It is thought that patients in intensive care units (ICU) may benefit from additional calorie and protein delivery in the first week of care. However, data has shown surgical ICU patients to be more poorly fed than other ICU groups. In a previous international multicentre, observational study, significant results for an additional 1000kcals in those with a body mass index (BMI) of <25 or >35 were observed. This calorie increase was associated with an almost 50% reduction of 60-day mortality in these groups, independent of the route of delivery (either parenteral nutrition [EN] or enteral nutrition [PN]).

In a recent pilot trial, Wischmeyer et al (2017) explored the use of SPN + EN versus EN alone.  In total, of the 125 patients enrolled in the study, the SPN + EN group showed a 26% increase in calorie/protein delivery, while those receiving EN alone had a 22% increase (both P<0.001) over the first ICU week.

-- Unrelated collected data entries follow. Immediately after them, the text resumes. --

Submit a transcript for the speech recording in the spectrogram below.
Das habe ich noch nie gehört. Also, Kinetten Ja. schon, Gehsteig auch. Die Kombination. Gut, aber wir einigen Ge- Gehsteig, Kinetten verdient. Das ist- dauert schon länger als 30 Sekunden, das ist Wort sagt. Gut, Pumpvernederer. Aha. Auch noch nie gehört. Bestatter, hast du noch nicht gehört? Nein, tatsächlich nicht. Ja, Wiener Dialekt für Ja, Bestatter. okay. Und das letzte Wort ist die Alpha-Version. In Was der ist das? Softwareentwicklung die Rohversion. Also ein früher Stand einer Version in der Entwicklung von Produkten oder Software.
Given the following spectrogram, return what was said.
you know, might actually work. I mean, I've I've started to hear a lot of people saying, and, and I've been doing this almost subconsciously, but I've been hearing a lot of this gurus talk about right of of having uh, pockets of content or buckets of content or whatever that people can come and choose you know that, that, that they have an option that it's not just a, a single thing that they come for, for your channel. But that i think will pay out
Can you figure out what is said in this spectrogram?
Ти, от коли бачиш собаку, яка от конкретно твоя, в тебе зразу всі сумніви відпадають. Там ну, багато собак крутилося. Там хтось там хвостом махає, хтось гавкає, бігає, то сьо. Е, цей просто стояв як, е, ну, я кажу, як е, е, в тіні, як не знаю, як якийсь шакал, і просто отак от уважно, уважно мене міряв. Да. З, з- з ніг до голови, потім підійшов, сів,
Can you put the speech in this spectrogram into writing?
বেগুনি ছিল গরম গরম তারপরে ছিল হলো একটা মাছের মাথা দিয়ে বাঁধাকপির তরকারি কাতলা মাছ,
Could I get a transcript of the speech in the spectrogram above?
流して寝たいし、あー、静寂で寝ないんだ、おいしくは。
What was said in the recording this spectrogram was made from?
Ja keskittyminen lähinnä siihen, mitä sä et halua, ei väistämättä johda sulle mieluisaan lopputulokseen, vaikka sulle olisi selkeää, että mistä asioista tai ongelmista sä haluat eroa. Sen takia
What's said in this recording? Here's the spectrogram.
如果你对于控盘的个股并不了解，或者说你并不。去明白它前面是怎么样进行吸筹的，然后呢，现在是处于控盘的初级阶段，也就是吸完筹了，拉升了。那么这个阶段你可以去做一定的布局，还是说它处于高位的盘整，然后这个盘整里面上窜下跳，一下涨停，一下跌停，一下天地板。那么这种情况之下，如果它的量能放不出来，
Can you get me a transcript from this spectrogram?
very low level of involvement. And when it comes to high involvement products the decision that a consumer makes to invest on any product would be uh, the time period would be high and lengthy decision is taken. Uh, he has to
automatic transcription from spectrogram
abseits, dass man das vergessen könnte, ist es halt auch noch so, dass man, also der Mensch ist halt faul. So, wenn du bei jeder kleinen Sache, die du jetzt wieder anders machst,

Although not significant, encouraging trends were also observed in ICU mortality and quality of life for SPN + EN use. Furthermore, no increased infection risk was found from PN use.

This research highlights that SPN may play an important role in high-nutritional-risk ICU patients.

To read the paper in full, please see the below reference:

Wischmeyer et al (2017) A randomized trial of supplemental parenteral nutrition in underweight and overweight critically ill patients: the TOP-UP pilot trial. Critical Care 21:142 DOI 10.1186/s13054-017-1736-8